Europe’s seen a spate of significant developments around big institutions exploring central bank digital currency (CBDC) efforts in recent months. Now, De Nederlandsche Bank (DNB), the central bank of the Netherlands, wants its country to be a key locale in these efforts.
On Tuesday, April 21st, the DNB published a report titled “Central bank digital currency: Objections, conditions, and design choices.”
In an associated press release covering the report’s top findings, the DNB said that programmable CBDC tech posed new kinds of opportunies and risks for the Eurosystem.
The advantages of state-backed digital money, the DNB argued, centered around the tech’s ability to optimize cross-border payments and “promote diversity in the payments market,” while on the flip side the DNB asserted that CBDCs “can also exacerbate the risk of a bank run.” Such trade offs would need to be extensively considered going forward, the major Dutch institution said.
At the end of its new report, the Dutch central bank concluded the bank intended to actively participate in any related policy discussions around a European CBDC in the future. Moreover, the bank concluded that if Europe’s leadership did decide to decisively move forward on a CBDC trial, the Netherlands would be an excellent sandbox for early initiatives:
“The DNB is prepared to play a pioneering role. A CBDC does not yet exist and so all the implications cannot be thought through in advance. That is why a gradual introduction is obvious … This can be experiments in a controlled setting but also experiments involving issuing CBDCs to the public. The Netherlands offers good opportunities for these efforts due to its status as a progressive testing ground for digitization efforts.”

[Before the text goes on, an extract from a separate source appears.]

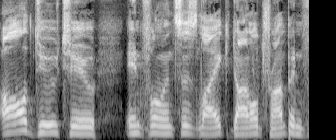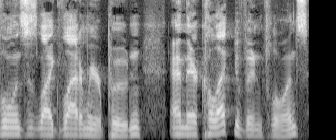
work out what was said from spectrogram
all due to influences like Donald Trump, influences like Vladimir Putin, and their collective influence.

Major Europrean CBDC Activity Lately
The Netherlands has one of the world’s top 20 economies, so the DNB’s CBDC report is certainly no small matter. The notable development is also only the latest CBDC-linked headline to make waves in Europe.

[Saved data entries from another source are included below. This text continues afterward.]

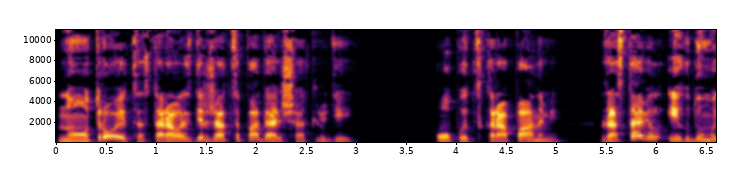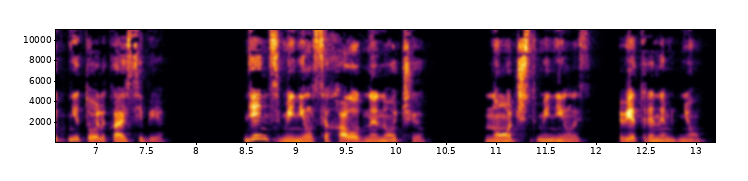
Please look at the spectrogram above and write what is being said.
Но троица старалась держаться подальше от людей. Опыт с карапанами заставил их думать не только о себе. День сменился холодной ночью, ночь сменилась ветреным днем.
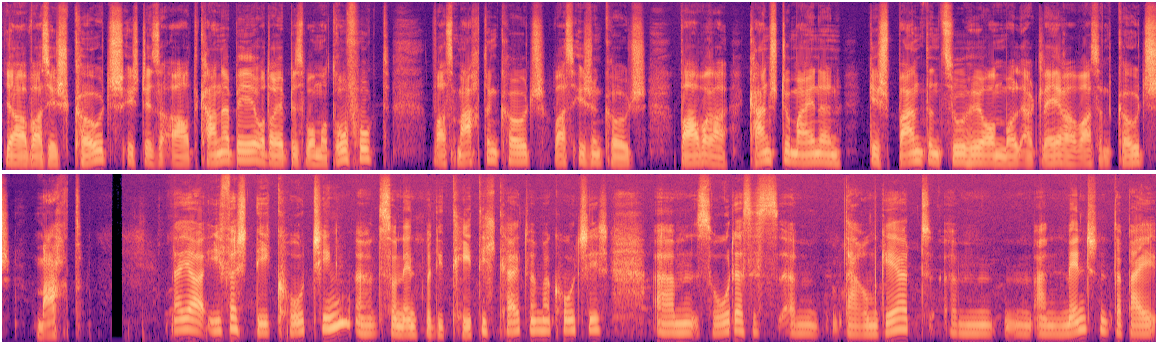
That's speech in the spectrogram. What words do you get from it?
Ja, was ist Coach? Ist das eine Art Cannabis oder etwas, wo man drauf huckt? Was macht ein Coach? Was ist ein Coach? Barbara, kannst du meinen gespannten Zuhörern mal erklären, was ein Coach macht? Naja, ich verstehe Coaching, äh, so nennt man die Tätigkeit, wenn man Coach ist, ähm, so, dass es ähm, darum geht, ähm, an Menschen dabei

For example, last fall more than 200 German banks came together to call for European collaboration on a programmable, digital euro. The Association of German Banks said:

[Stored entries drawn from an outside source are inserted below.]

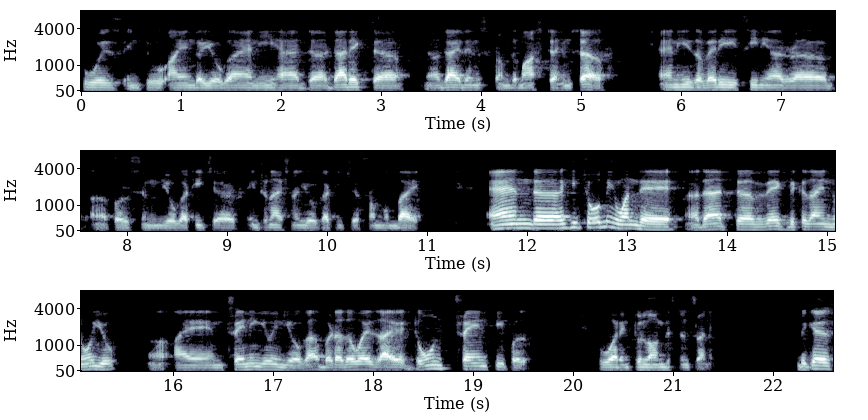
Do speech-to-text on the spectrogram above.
who is into iyengar yoga and he had uh, direct uh, guidance from the master himself. And he's a very senior person yoga teacher international yoga teacher from mumbai. And uh, he told me one day uh, that, uh, Vivek, because I know you, uh, I am training you in yoga, but otherwise I don't train people who are into long distance running. Because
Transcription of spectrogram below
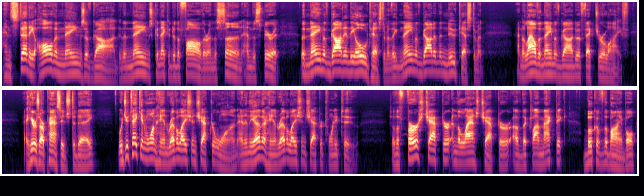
and study all the names of God, the names connected to the Father and the Son and the Spirit, the name of God in the Old Testament, the name of God in the New Testament, and allow the name of God to affect your life. Here's our passage today. Would you take in one hand Revelation chapter 1 and in the other hand Revelation chapter 22? So, the first chapter and the last chapter of the climactic book of the Bible,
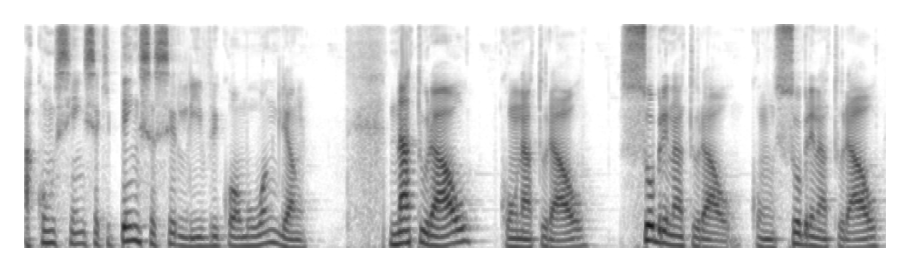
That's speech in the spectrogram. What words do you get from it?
a consciência que pensa ser livre como Wang Liang. Natural com natural, sobrenatural com sobrenatural,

“[A] programmable account and crypto-based digital euro should be created and its interoperability with book money ensured. The condition for this is establishing a common pan-European payments platform for the programmable digital euro.”
Then in December 2019 François Villeroy de Galhau, the Governor of the Bank of France, said the French central bank would be advancing its CBDC explorations to become a first-mover in the arena but wouldn’t rush the efforts.
“I see an interest in rapidly advancing the issuance of at least one wholesale central bank digital currency in order to be the leading issuer internationally and derive the profits earmarked for a reference central bank digital currency,” de Galhau said at the time.
Just days after the governor’s remarks, the European Central Bank (ECB) President Christine Lagarde argued at her inaugural press conference in that position that Europe “better be ahead of the curve” when it comes to stablecoins, or fiat-pegged cryptocurrencies.
All these remarks show the digital tide is turning in Europe, though it’s still unclear how all the pieces will fall into place. In the very least, from what we’ve seen so far it will likely be the continent’s most influential nations — Germany, France, the Netherlands, etc. — that will pave the way as euro CBDC first-movers.
The growing attention to CBDCs in Europe comes at a time when such digital currencies have also been picking up considerable steam in Asia. Perhaps China will be the first country out of the gates when it comes to a CBDC, but it’s increasingly seeming like the European Union will be hot on the Asian superpower’s heels.